Task to complete – Each line of the entries below that includes "word" belongs in your answer.

[Stored data]
########################################

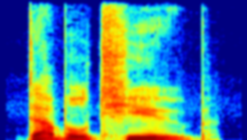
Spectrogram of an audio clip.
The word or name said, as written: double tube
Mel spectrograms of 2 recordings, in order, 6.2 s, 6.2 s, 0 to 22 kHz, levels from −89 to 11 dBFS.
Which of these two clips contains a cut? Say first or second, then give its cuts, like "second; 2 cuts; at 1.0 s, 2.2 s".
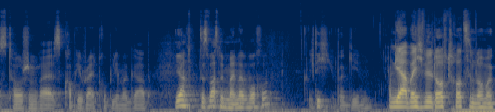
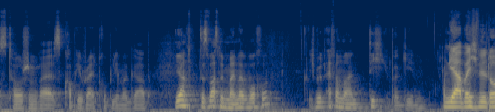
first; 1 cut; at 3.9 s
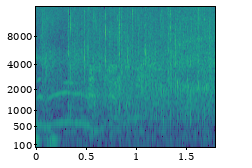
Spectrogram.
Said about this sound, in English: Thank you. Give him a hand clap.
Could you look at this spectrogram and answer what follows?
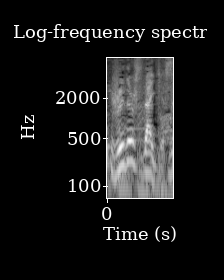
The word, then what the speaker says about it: Reader's Digest: Reader's Digest.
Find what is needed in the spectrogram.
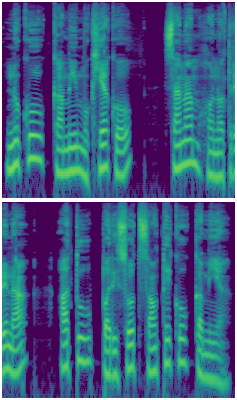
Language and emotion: Santali, neutral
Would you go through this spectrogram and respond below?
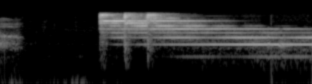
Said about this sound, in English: do me that … and ring the bell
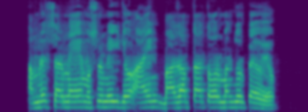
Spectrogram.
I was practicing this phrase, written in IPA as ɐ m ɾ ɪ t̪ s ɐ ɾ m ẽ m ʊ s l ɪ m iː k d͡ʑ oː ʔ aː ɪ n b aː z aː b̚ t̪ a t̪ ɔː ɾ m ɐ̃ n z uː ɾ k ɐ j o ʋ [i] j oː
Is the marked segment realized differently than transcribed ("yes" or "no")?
no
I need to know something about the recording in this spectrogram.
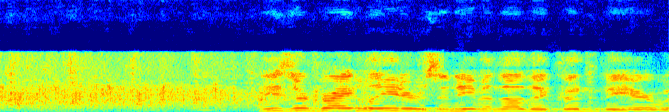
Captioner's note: applause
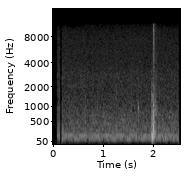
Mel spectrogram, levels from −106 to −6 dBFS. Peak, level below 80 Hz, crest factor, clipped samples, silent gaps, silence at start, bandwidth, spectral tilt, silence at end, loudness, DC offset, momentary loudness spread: -24 dBFS; -74 dBFS; 28 dB; under 0.1%; none; 0.1 s; 11 kHz; -6.5 dB/octave; 0.05 s; -51 LUFS; under 0.1%; 17 LU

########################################

Output for this task –
The word or name said, as written: double tube
The word, then what the speaker says about it: Reader's Digest: Reader's Digest.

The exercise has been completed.